So basically, it anc a few gold nuggets that got it a second star, but it really wasn’t a great read. The authors cite that many artistic fears originate in places outside of their imaginations and supportive art-making environments. To be fair though, I am already finding myself repeating to myself some of the key sentences from the book, that were particularly on point.
This book is about the challenges in making, or not making, art.
The word “creativity” is not mentioned anywhere in the book, except in the tiny segment that points this out to the reader. Anyway, it’s a quick read and if you enjoy pseudo intellectual banter that lacks meaningful content then you might enjoy more of it than I Perhaps is it was new information in the early nineties, but now it’s so readily available, it just seems like a giant yawn.
Ordinary art means so I soaked up the first half of this slim guide with frequent shouts of “Yes!
Art & Fear: 17 years on
Unfortunately this half of the book reads more like a list dagid vendettas: Art is a high calling — fears are coincidental. Just work at it. Notify me of new posts via email. When the authors mentioned Watson and Crick, he failed to mention Franklin, and while that would have been a forgivable omission inthe copy I had was a edition, and that should have been rectified. He takes great pictures we call him the family photographer because he always has his camera at family functions.
It’s difficult to picture the Virgin Mary painting landscapes.
Art and Fear: Observations on the Perils (and Rewards) of Artmaking
My library Help Advanced Book Search. As is common, it’s loaded with adages andd how art is made by people who make art, not people who stop and how hard work is hard to distinguish from talent, and that most artists feel like frauds, but none of that struck me as anything special. Sep 03, Julie rated it it was ok Shelves: Image Continuum Press- Art – pages.
Me when people ask how can be both the longest year in history while also already being over wtf?
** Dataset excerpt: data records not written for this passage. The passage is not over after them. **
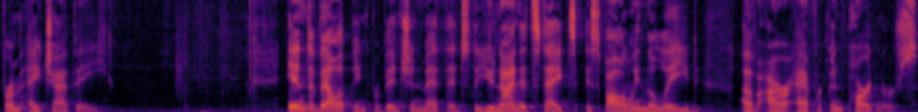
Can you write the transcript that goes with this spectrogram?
from HIV. In developing prevention methods, the United States is following the lead of our African partners.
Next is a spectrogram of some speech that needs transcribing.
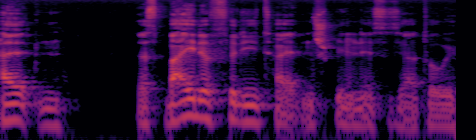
halten? Dass beide für die Titans spielen nächstes Jahr, Tobi.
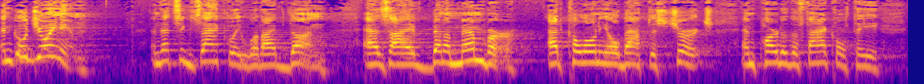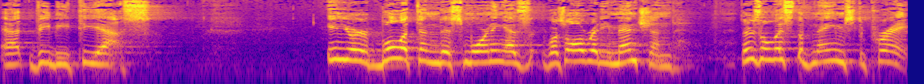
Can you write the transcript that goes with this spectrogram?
and go join Him. And that's exactly what I've done as I've been a member at Colonial Baptist Church and part of the faculty at VBTS. In your bulletin this morning, as was already mentioned, there's a list of names to pray.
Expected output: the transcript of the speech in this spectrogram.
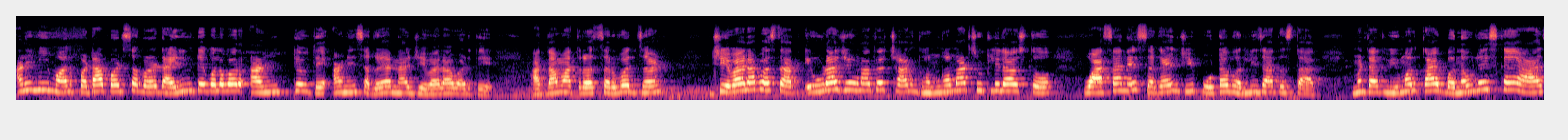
आणि विमल पटापट सगळं डायनिंग टेबलवर आण ठेवते आणि सगळ्यांना जेवायला वाढते. आता मात्र सर्वच जण जेवायला बसतात एवढा जेवणाचा छान घमघमाट सुटलेला असतो वासाने सगळ्यांची पोटं भरली जात असतात. म्हणतात विमल काय बनवलेस काय आज?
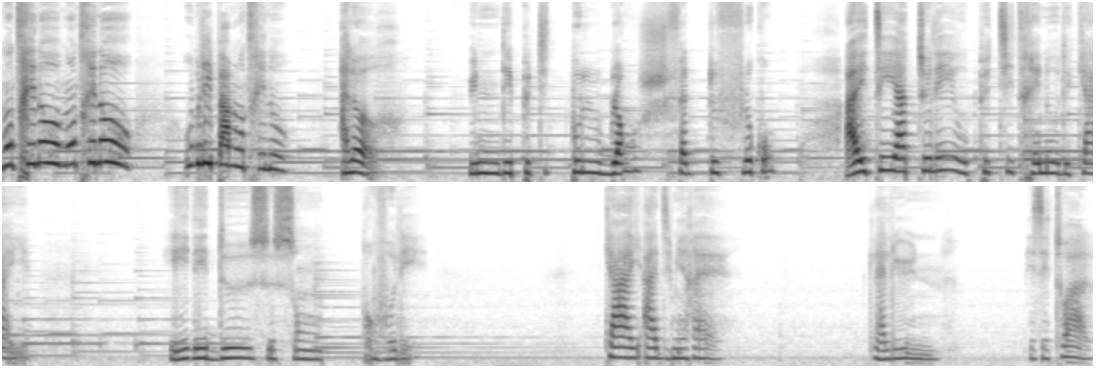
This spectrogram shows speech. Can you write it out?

Meanwhile, the artist hopes to make a living doing her own work but finds it at odds with what the marketplace demands, leaving her insecure about pursuing her intuitive art-making processes. Doubt-ridden and fearful, we watch as our paints gather dust.
Thoroughly enjoyed, underlined, annotated, and frequently discussed many passages in this small volume. Home Contact Us Help Free delivery worldwide. Word-of-mouth response alone–now enhanced by internet posting–has placed it among the best-selling books on artmaking and creativity nationally.
Thanks for telling us about the problem. Basically from time to time, they’d have a aet aside to “explain” something, but it really seemed more like snarking than anything else.
Aug 27, Jacob Russell rated it it was amazing. For many people, that alone is enough to gayles their ever getting started at all — and for those who do, trouble isn’t long in coming. Felt inspired and eager to work after. Tolerance for uncertainty is the prerequisite to succeeding.
View all 3 comments. But not discussing creativity in a book about making art? Just a moment while we sign you in to your Goodreads account. This is about why we fear creativity and by understanding our fears, we can conquer them, as we all know.
Review: Art and Fear, by David Bayles and Ted Orland – Sam van Zweden
After all, someone has to do your work, and you’re the closest person around. This is not your typical self-help book. Observations on the Perils and Rewards of Artmaking has now sold overcopies. The flawless creature wouldn’t need to make art. It makes things okay to know that the Mozarts are one every couple hundred years, yet great art gets made all the time.
Transcending this barrier often means the difference between shying away from the actual work and having the ability to sit down and, as one individual once eloquently put it, just do the fuckin thing. You have to find your work There is probably no clearer waste of psychic energy than worrying about how much talent you have After all, art is rarely made by Mozart-like people; essentially—statistically speaking—therearen’t any people like that.